Figure 6-14.Automotive type emergency/parking brake axle mounted.
are usually mounted on the output shaft of the
transmission or transfer case directly in the drive line.
Theoretically, this type of system is preferred for heavy
equipment because the braking force is multiplied
through the drive line by the final drive ratio and the
braking action is equalized perfectly through the
differential. Drawbacks are that severe strain is placed
on the power transmission system, and also that the
vehicle may move while it is being lifted since the
differential is not locked out.
Parking brakes interconnected with service brakes
are usually found on automotive types of equipment
(fig. 6-14). This type of emergency/parking brake is
actuated by a foot pedal or a dash mounted handle
assembly and is connected through linkage to an
equalizer lever (fig. 6-15), rod assembly, and cables
connected to the emergency/parking brake mechanism
within the drums/discs (fig. 6-14) at the rear wheels.
When you test parking brakes, stop the vehicle on a
road graded at about 30 percent. Set the parking brake
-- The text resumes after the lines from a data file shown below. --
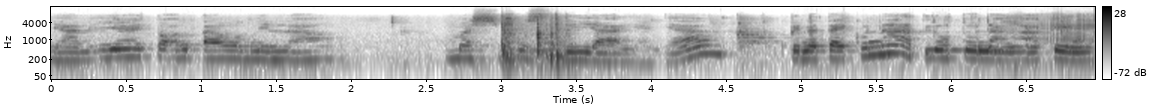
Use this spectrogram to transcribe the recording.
Yan, yan ito ang tawag nila masbus diya. Yan. Pinatay ko na at luto na ang aking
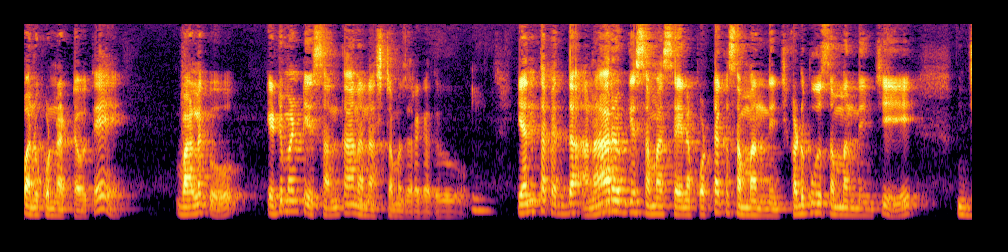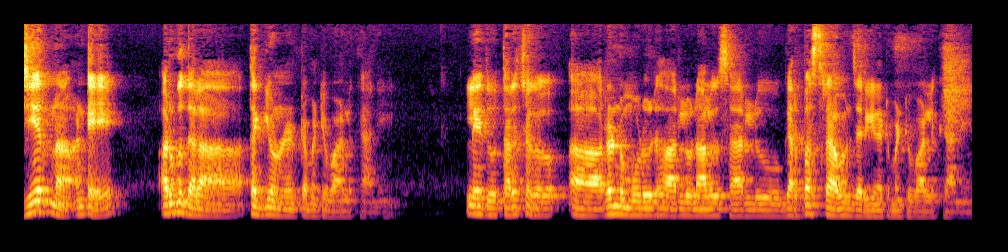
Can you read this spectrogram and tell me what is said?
పనుకున్నట్టయితే వాళ్ళకు ఎటువంటి సంతాన నష్టము జరగదు. ఎంత పెద్ద అనారోగ్య సమస్య అయిన పొట్టకు సంబంధించి కడుపుకు సంబంధించి జీర్ణ అంటే అరుగుదల తగ్గి ఉన్నటువంటి వాళ్ళు కానీ లేదు తరచుగా రెండు మూడు సార్లు నాలుగు సార్లు గర్భస్రావం జరిగినటువంటి వాళ్ళు కానీ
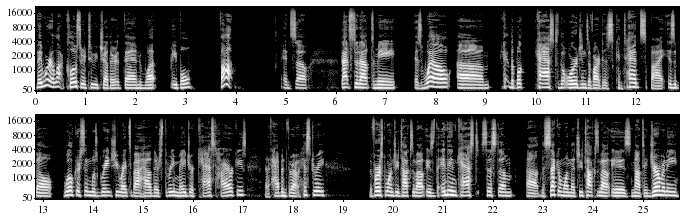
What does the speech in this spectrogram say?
they were a lot closer to each other than what people thought. And so that stood out to me as well. Um, the book Caste The Origins of Our Discontents by Isabel Wilkerson was great. She writes about how there's three major caste hierarchies that have happened throughout history. The first one she talks about is the Indian caste system. Uh, the second one that she talks about is Nazi Germany.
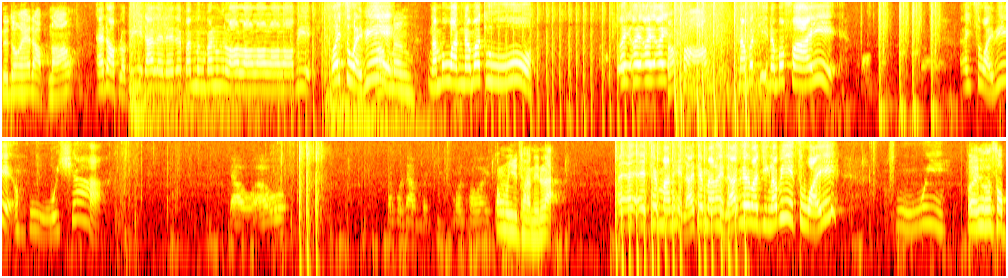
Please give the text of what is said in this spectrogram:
ดูตรงแอร์ดรอปน้อง แอดดอปเหรอพี่ได้เลยเลยได้แป๊บนึงแป๊บนึงรอรอรอรอรอพี่เฮ้ยสวยพี่น้องหนึ่งนัมเบอร์วันนัมเบอร์ทูเอ้ยเอ้ยเอ้ยเอ้ยน้องสองนัมเบอร์ทีนัมเบอร์ไฟไอ้สวยพี่โอ้โหช่าเดาเอาถ้าบดดำมันคนโทยต้องมาอยู่แถวนี้แหละไอ้ไอ้ไอ้เทมมันเห็นแล้วไอ้เทมมันเห็นแล้วพี่เทมมันยิงแล้วพี่สวยโอ้ย เฮ้ยศพ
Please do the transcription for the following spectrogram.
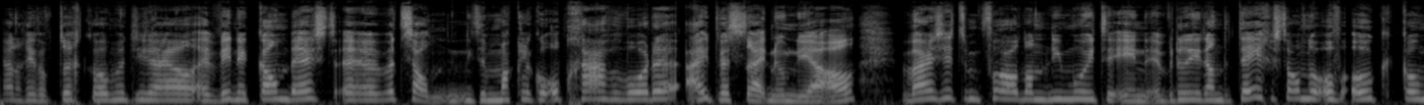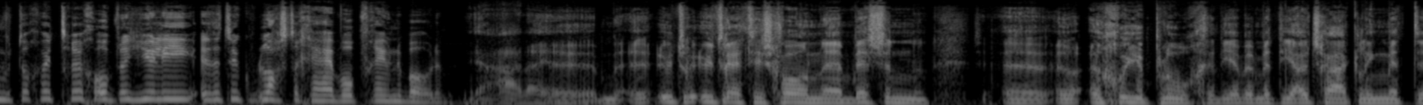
Ga nog even op terugkomen. Je zei al, eh, winnen kan best. Eh, het zal niet een makkelijke opgave worden. Uitwedstrijd noemde je al. Waar zit hem vooral dan die moeite in? Eh, Bedoel je dan de tegenstander? Of ook komen we toch weer terug op dat jullie het natuurlijk lastiger hebben op vreemde bodem? Ja, nou, Utrecht, is gewoon best een, een- goede ploeg. Die hebben met die uitschakeling met,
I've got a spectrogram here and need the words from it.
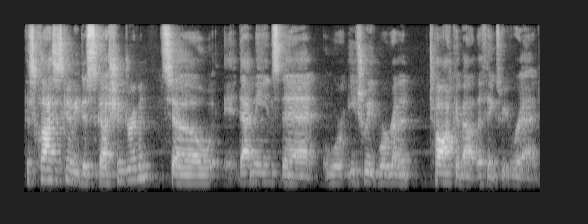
This class is going to be discussion driven, so that means that each week we're going to talk about the things we read.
and release the service brakes. The vehicle should
maintain its position and not roll or inch backwards.
Repeat the test in the opposite direction. Again, the
vehicle should hold its position. If there is no hill close
by, you may test parking brakes by setting the brake,
placing the vehicle in first gear (low), and slowly
releasing the clutch with the engine idling (do not rev
the engine while doing this exercise). This action should
stall the engine of the vehicle you are testing. In the case
of an automatic transmission, the vehicle should not
move in any gear. In either of these tests, if the vehicle
does move, it is an indication that there is a parking brake
Once you determine there is a problem, proceed as
follows. First, inspect the condition of the emergency
brake linings and contact surfaces just as you would for
service brakes and just as carefully. Pay attention to the
ratchet and paw] or any other automatic locking device
that holds the brake in the applied position to make sure
it is operating properly. In addition, when inspecting the
drive line type brake, examine the universal joints and
splines for loose bolts and grease leaks. Loose bolts are
not uncommon for vehicles having brakes mounted in
the drive line.
The emergency brake must hold the vehicle on any
grade. This requirement covers both passenger and
commercial motor vehicles equipped with either the
enclosed type of emergency brake at each rear wheel or
a single emergency brake mounted on the drive line. The
Figure 6-15.Equalizer linkage.